JUSTIN the PHILOSOPHER (JUSTIN MARTYR), raised a pagan in the Holy Land, as an adult St. Justin was a philosopher who, about the age of thirty, converted to Christianity from his reading of the Scriptures and observing the strength and stoicism of martyrs. Turning his philosophical training to Christian Apologetics, resulted in a plethora of important works. Though most of his writing hasn't survived, his still extant books Dialogue with Trypho and Apologies are amongst the most important Christian writings of the second century Alas, his prominence as a defender of the Faith attracted the attention of the authorities who beheaded him circa 165.
JUVENTIUS, (Date Unknown), a Roman martyr of whom nothing is known.
PROCULUS, generally believed to have been a Roman officer martyred in Bologna during the Diocletianic Persecution, circa 304. The relics of St. Proculus are enshrined in the Church of San Procolo, Bologna.
REVERIANUS, PAUL, and COMPANIONS (MARTYRS of AUTUN), a bishop and priest respectively who seem to have been sent to Gaul by Pope St. Felix I (30th May) to enlighten the Autun region during the reign of Aurelian (270 -275). Emperor Aurelian was zealous in his persecution of Christians, and SS. Reverianus and Paul did not escape torment. Arrested along with ten laymen did not escape all of whom were subjected to torture and then beheaded, circa 273.
RONAN, (Date Uncertain), the life of St. Ronan is inextricably linked to that of St. Rumon (30th August) and another St. Ronan (of Locronan in Brittany) (also 1st June) who was an Irish missionary in Brittany. The two saints may be the same person. This St. Ronan seems to have been an early bishop of an unknown See who preached in Cornwall, and perhaps Britany where the village of Locronan (place of Ronan) memorialises him. St. Ronan(s) are venerated at Tavistock in Devonshire and elsewhere in England, as well as Brittany.
SECUNDUS, there is no verifiable historical record of his existence, but according to pious tradition, St. Secundus of Amelia in Umbria was martyred by drowning (304) during the Diocletianic Persecution.

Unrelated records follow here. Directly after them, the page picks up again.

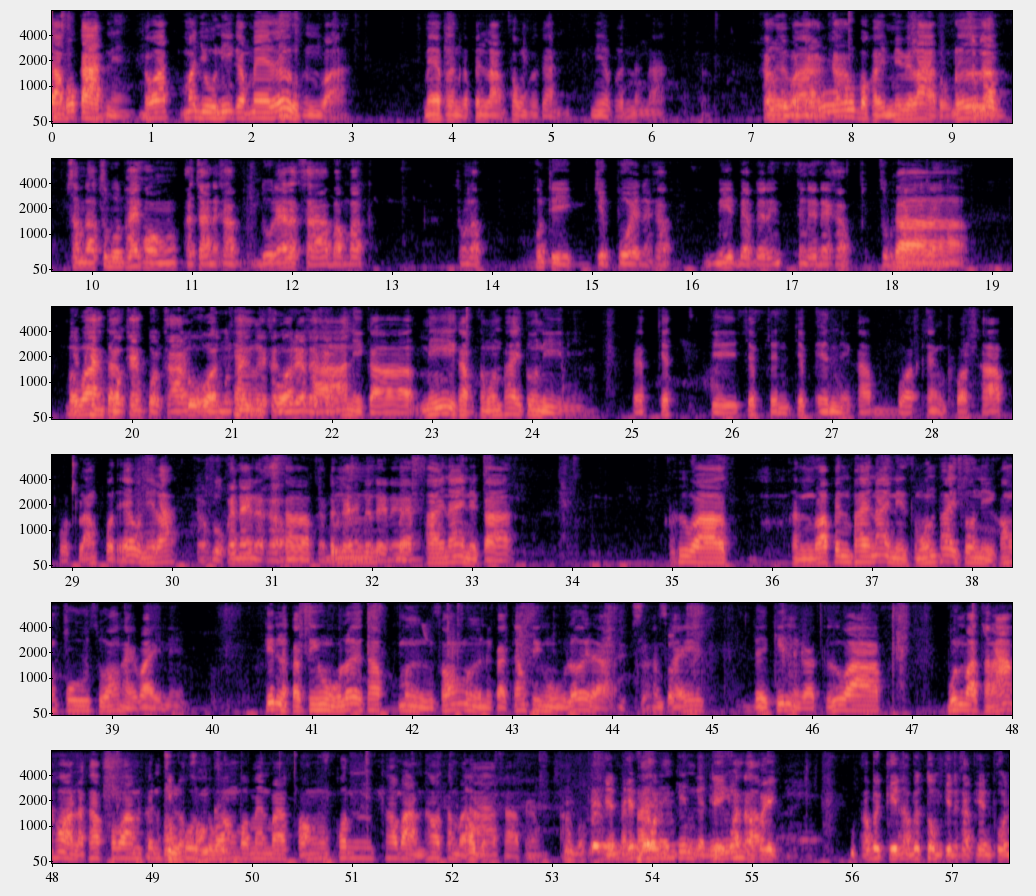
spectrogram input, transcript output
ดาบโอกาสนี่เพราะว่ามาอยู่นี่กับแม่เด้อเพิ่นว่า แม่เพิ่นก็เป็นหลางทรงคือกันเมียเพิ่นนั่นนะครับก็เลยผมว่าอาจารย์ครับโอ้บ่ค่อยมีเวลาดอกเด้อสำหรับสำหรับสมุนไพรของอาจารย์นะครับ ดูแลรักษาบำบัดสำหรับคนที่เจ็บป่วยนะครับ มีแบบใดจังใดนะครับ สมุนไพก็รของอาจารย์ เพเจ็บราะว่าแข้งแต่ปวดแข้งปวดขาลูกปวดสมุนไพรแข้งใดก็ปวดูดแลได้ขาครับนี่ก็มีครับสมุนไพรตัวนี้นี่แบบเจ็บจีเจ็บเส้นเจ็บเอ็นนี่ครับปวดแข้งปวดขาปวดหลังปวดเอวนี่ละ ครับโรคภายในนะครับครับการเป็ดูนแลจังใดแน่แบบภายในนี่ก็คือว่าคันว่าเป็นภายในนี่สมุนไพรตัวนี้ของปูสวงไหไว้นี่กินแล้วก็สิหูเลยครับ มือสองมือนี่ก็จังสิหูเลยแหละคันไผได้กินนี่ก็ถือว่า บุญวาสนาฮอดแหละครับเพราะว่ามันเป็นของปูสวงบ่แม่นว่าของคนชาวบ้านเฮาธรรมดาครับเอาบอกเห็นเห็นไปผลได้กินก็ดีที่คนแล้วครับเอาไป เอาไปกินเอาไปต้มกินนะครับ เห็นผล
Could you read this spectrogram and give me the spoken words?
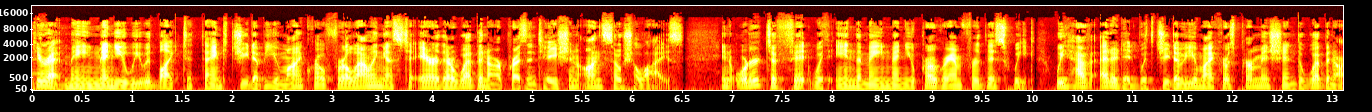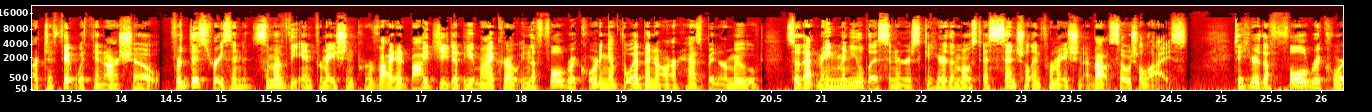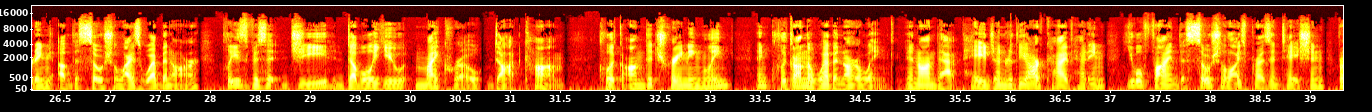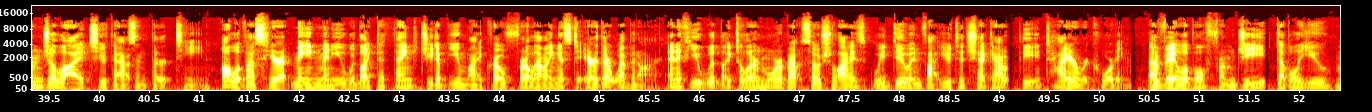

SIMEON (SYMEON) of TRIER (of SYRACUSE), a native of Syracuse in Sicily, who was educated in Constantinople. St. Simon went to the Holy Land as a pilgrim, where he then received monastic tonsure and ordination to the Diaconate at Bethlehem. After some time in Bethlehem, St, Simeon live as a hermit on the Jordan River, and then settled as a hermit on Mt. Sinai. The Abbot of Mt. Sinai dispatched St. Simeon to Normandy to solicit funds from the Duke of Normandy. St. Simeon settled near Trier, where he lived as a hermit under the direction of the Abbot of St. Martin’s Abbey where he remained until he reposed 1035.
WISTAN (WINSTON), St. Wistan was a Mercian Prince who was martyred (850) for zealously upholding Church discipline at a location now known as Wistanstow in Shropshire. He was buried at Repton Abbey; his relics were later translated to Evesham Abbey.
WITE, (Date Unknown), St. Wite (also called St. Candida in an attempt to Latinise her name) was an anchoress who was martyred by the Danes in Dorset in England. Her relics were enshrined at Whitchurch Canonicorum and remain there to this day, the only relics to survive in a parish church in England. Her holy well is at the nearby village of Morcombelake.
Prior to the Schism the Patriarchate of Rome was Orthodox, and fully in communion with the Orthodox Church. As Saint John of Shanghai and San Francisco +1966 said “The West was Orthodox for a thousand years, and her venerable Liturgy is far older than any of her heresies”.